The state preparation function has a single pre-defined output, and the QFT function has a single pre-defined input. In that case, the Classiq platform allows skipping the explicit specification of each, requiring only to define the connection. The following example shows how to handle functions with multiple inputs/outputs. Splitting a single input/output into multiple ones is possible using register slicing.

The following example implements addition of two prepared states. The states are prepared using the StatePreparation function and the functions' outputs are added using the Adder function. We use the left_arg and right_arg inputs of the adder function to connect each state preparation output into its corresponding addend. Generally, each function has a set of predefined input and output names.

{
"logic_flow": [{
    "function": "StatePreparation",
    "function_params": {
        "num_qubits": 5,
        "probabilities": [0.4, 0.05, 0.2, 0.05, 0.3, 0.0, 0.0, 0.0],
        "error_metric": {"KL": {"upper_bound": 0.2}}
    },
    "outputs": "sp_output_a",
    "name": "state_preparation_1"
},
{
    "function": "StatePreparation",
    "function_params": {
        "num_qubits": 5,
        "probabilities": [0.5, 0.1, 0.2, 0.005, 0.015, 0.12, 0.035, 0.025],
        "error_metric": {"KL": {"upper_bound": 0.2}}
    },
    "outputs": "sp_output_b",
    "name": "state_preparation_2"
},
{
    "function": "Adder",
    "function_params": {
        "left_arg": { "size": 3 },
        "right_arg": { "size": 3 }
    },
    "inputs": {
        "left_arg": "sp_output_a",
        "right_arg": "sp_output_b"
    },
    "name": "adder"
}]
}
from classiq import ModelDesigner, QUInt
from classiq.builtin_functions import StatePreparation
from classiq.interface.generator.arith import arithmetic, binary_ops
from classiq.interface.generator.state_preparation import (
    Metrics,
    NonNegativeFloatRange,
)

model_designer = ModelDesigner()
x = QUInt(size=3)
y = QUInt(size=3)

probabilities_a = (0.4, 0.05, 0.2, 0.05, 0.3, 0.0, 0.0, 0.0)
error_metric_a = {Metrics.KL: NonNegativeFloatRange(upper_bound=0.2)}
sp_params_a = StatePreparation(
    probabilities=probabilities_a,
    num_qubits=x.size + 2,  # 2 auxillary qubits
    error_metric=error_metric_a,
)
model_designer.StatePreparation(
    sp_params_a, out_wires=x, call_name="state_preparation_1"
)

probabilities_b = (0.5, 0.1, 0.2, 0.005, 0.015, 0.12, 0.035, 0.025)
error_metric_b = {Metrics.KL: NonNegativeFloatRange(upper_bound=0.2)}
sp_params_b = StatePreparation(
    probabilities=probabilities_b,
    num_qubits=y.size + 2,  # 2 auxillary qubits
    error_metric=error_metric_b,
)
model_designer.StatePreparation(
    sp_params_b, out_wires=y, call_name="state_preparation_2"
)

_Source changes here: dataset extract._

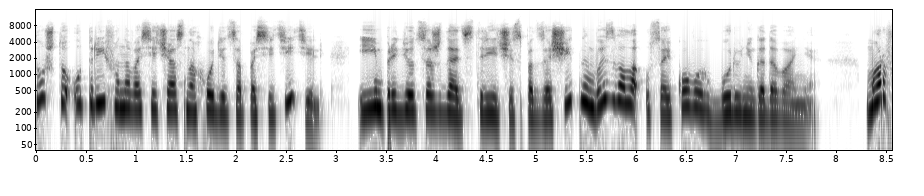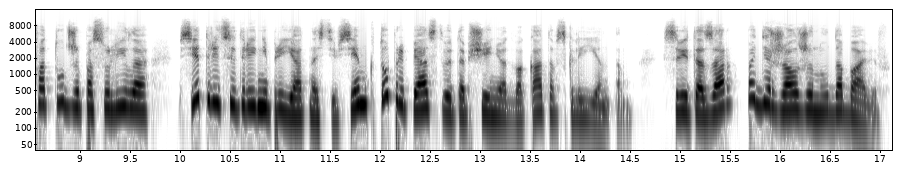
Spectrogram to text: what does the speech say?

adder_arg = arithmetic.RegisterUserInput(size=x.size)
adder_params = binary_ops.Adder(
    left_arg=x.to_register_user_input(), right_arg=y.to_register_user_input()
)
model_designer.Adder(adder_params, in_wires=[x, y], call_name="adder")

circuit = model_designer.synthesize()
circuit.show()

The output circuit is shown below at the functional level.

 Adder example